= INSTRUCTIONS TO FOLLOW =
Bring together every line in the data that includes "speech".

(Dataset excerpts)
-----
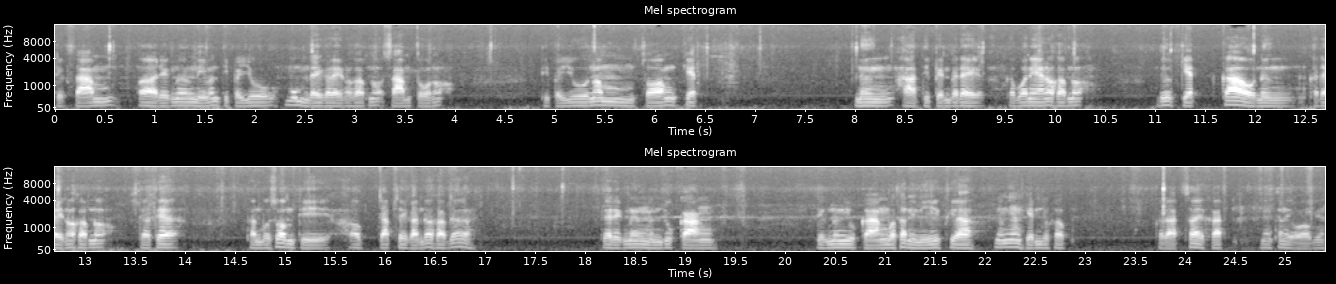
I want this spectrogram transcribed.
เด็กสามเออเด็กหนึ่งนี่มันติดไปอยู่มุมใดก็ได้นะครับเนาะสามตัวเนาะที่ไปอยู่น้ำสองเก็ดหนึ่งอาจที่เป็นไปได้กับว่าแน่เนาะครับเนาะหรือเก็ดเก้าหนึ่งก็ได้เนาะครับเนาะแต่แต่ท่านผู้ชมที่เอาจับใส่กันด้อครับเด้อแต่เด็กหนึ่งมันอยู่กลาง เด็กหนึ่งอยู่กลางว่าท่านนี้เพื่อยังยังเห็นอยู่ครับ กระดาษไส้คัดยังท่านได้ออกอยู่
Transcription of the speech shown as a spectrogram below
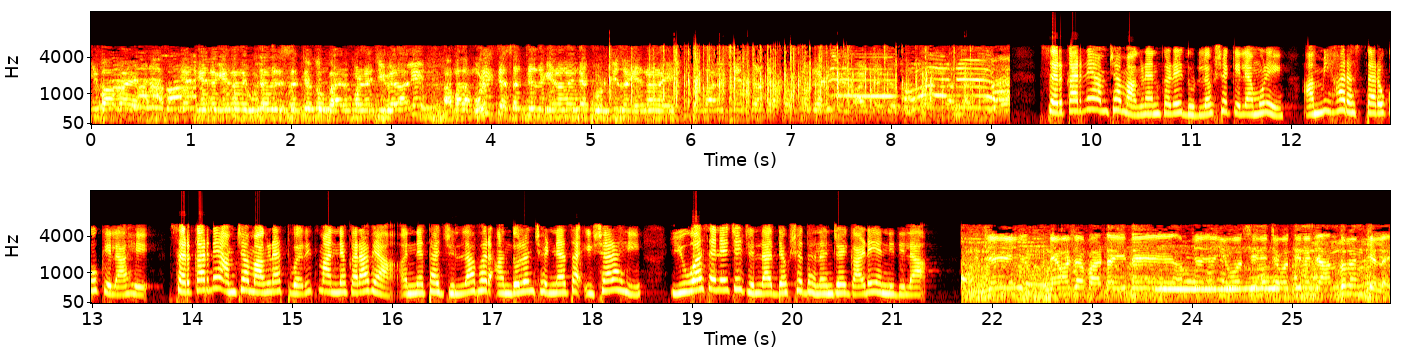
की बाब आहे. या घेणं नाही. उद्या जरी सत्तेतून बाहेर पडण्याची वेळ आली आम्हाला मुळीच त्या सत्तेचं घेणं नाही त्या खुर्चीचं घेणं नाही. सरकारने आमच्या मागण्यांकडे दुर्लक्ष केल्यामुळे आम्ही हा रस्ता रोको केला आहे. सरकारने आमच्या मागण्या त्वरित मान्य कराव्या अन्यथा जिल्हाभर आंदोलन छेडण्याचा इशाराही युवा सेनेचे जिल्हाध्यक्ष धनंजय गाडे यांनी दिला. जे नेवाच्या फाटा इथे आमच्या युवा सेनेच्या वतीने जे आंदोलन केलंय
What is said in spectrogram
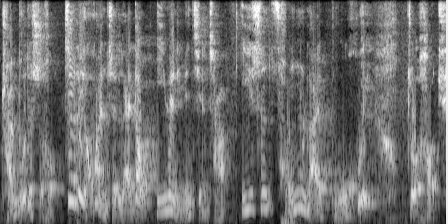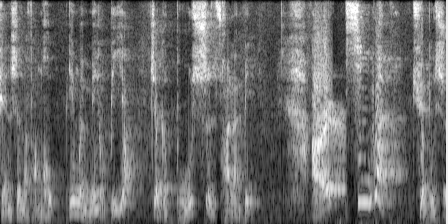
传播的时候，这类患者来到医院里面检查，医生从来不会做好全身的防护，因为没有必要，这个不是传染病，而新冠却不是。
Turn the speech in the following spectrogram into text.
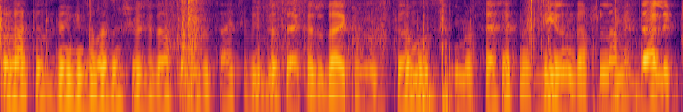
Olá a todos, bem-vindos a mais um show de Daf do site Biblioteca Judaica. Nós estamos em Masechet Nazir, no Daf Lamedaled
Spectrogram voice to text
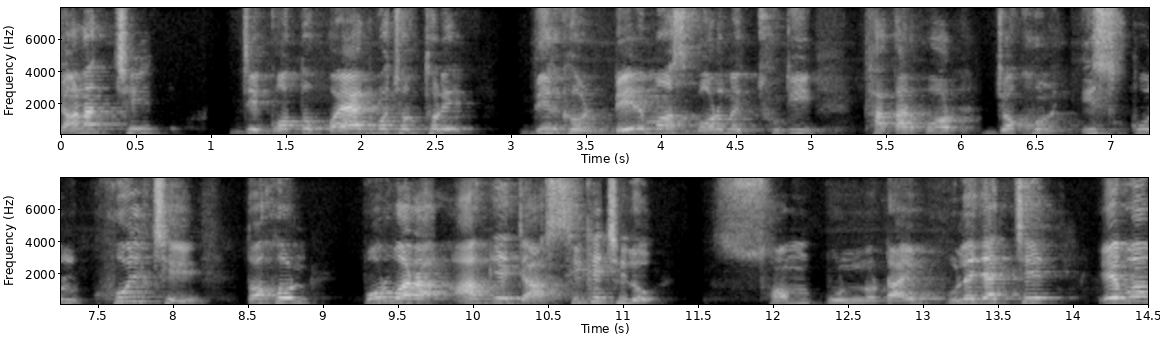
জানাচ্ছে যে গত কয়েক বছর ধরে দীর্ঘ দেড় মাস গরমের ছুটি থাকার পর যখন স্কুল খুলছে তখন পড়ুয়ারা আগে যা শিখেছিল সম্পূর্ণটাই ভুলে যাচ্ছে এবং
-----
= YOUR SOLUTION =
Transcription of the speech shown as a spectrogram below
Turn the speech in the following spectrogram into text.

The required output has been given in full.